LANSING, Mich. - Michigan Democrats on Monday renewed their push to expand background checks to cover all gun sales, citing loopholes that allow online and private transactions to go undetected.
Federal law requires background checks when firearms are bought from licensed dealers but does not cover transactions between unlicensed sellers and buyers — which gun-control advocates have long sought to address.
Democrats pointed to polls in which more than eight in 10 Americans have supported expanded background check requirements in the wake of mass shootings.
"They are overwhelmingly telling us to do this, to fix this problem. So hiding our heads in the sand — or some folks in the Legislature hiding their heads in the sand — is really irresponsible, at best," said Sen. Rosemary Bayer of Beverly Hills. She said the loopholes enable domestic abusers, people with violent criminal pasts and people with mental health issues to buy long guns from unlicensed sellers.
"We must take action" to prevent future tragedies, she said, pointing to more than 15,000 gun-related deaths in the U.S. this year.
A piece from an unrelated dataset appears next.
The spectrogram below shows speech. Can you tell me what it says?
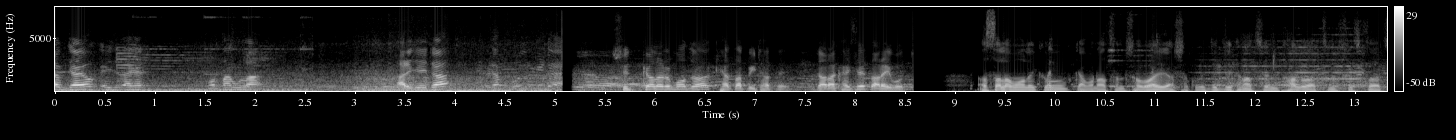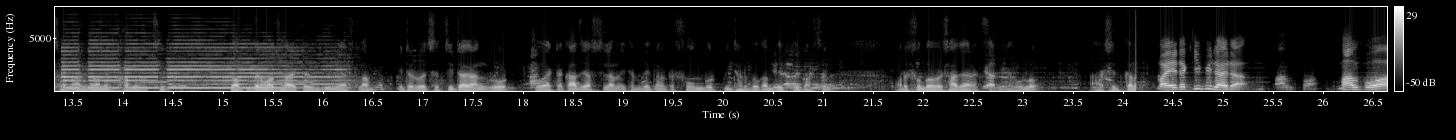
হোক যাই হোক এই যে দেখেন কথাগুলা আর এই যে এটা? শীতকালের মজা খেতা পিঠাতে। যারা খাইছে তারাই বলছে। আসসালামু আলাইকুম কেমন আছেন সবাই? আশা করি যে যেখানে আছেন ভালো আছেন সুস্থ আছেন আমি অনেক ভালো আছি। তো আপনাদের মাঝে আরেকটা ভিডিও নিয়ে আসলাম। এটা রয়েছে চিটাগাং রোড। তো একটা কাজে আসছিলাম এখানে দেখলাম একটা সুন্দর পিঠার দোকান দেখতে পাচ্ছেন। অনেক সুন্দরভাবে সাজায় রাখছে পিঠাগুলো। আর শীতকাল ভাই এটা কি পিঠা এটা? মালপোয়া।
Twelve states require universal background checks for all firearm sales, Bayer said.
The legislation is likely to die, however, as have similar bills introduced every session since at least 2013. GOP lawmakers generally oppose gun-control efforts.
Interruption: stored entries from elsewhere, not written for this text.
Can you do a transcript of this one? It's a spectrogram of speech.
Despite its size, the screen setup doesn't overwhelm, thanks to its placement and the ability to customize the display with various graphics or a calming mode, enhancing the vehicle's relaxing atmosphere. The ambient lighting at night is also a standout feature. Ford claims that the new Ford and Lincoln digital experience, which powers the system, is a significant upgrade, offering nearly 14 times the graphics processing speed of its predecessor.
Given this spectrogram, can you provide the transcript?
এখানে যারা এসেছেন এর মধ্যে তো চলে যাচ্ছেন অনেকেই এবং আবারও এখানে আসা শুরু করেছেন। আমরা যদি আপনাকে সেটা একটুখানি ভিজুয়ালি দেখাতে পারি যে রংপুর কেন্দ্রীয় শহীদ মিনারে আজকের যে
Abby Walls, spokeswoman for Republican Senate Majority Leader Mike Shirkey, said state law prohibits private owners from selling any type of gun to buyers who committed or are charged with a felony and therefore would not have passed a background check.
Democrats were perplexed by the response.
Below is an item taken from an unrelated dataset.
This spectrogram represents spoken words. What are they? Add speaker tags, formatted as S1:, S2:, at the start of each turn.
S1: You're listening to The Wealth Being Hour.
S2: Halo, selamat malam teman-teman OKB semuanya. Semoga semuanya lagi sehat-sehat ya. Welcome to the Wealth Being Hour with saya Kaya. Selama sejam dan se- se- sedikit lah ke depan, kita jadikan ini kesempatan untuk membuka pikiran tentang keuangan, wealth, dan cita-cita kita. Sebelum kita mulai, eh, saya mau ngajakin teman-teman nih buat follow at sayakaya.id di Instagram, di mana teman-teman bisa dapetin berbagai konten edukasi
"It’s clear to us, in statute and in practice, that private sellers are not currently required to run background checks on long guns," Bayer said.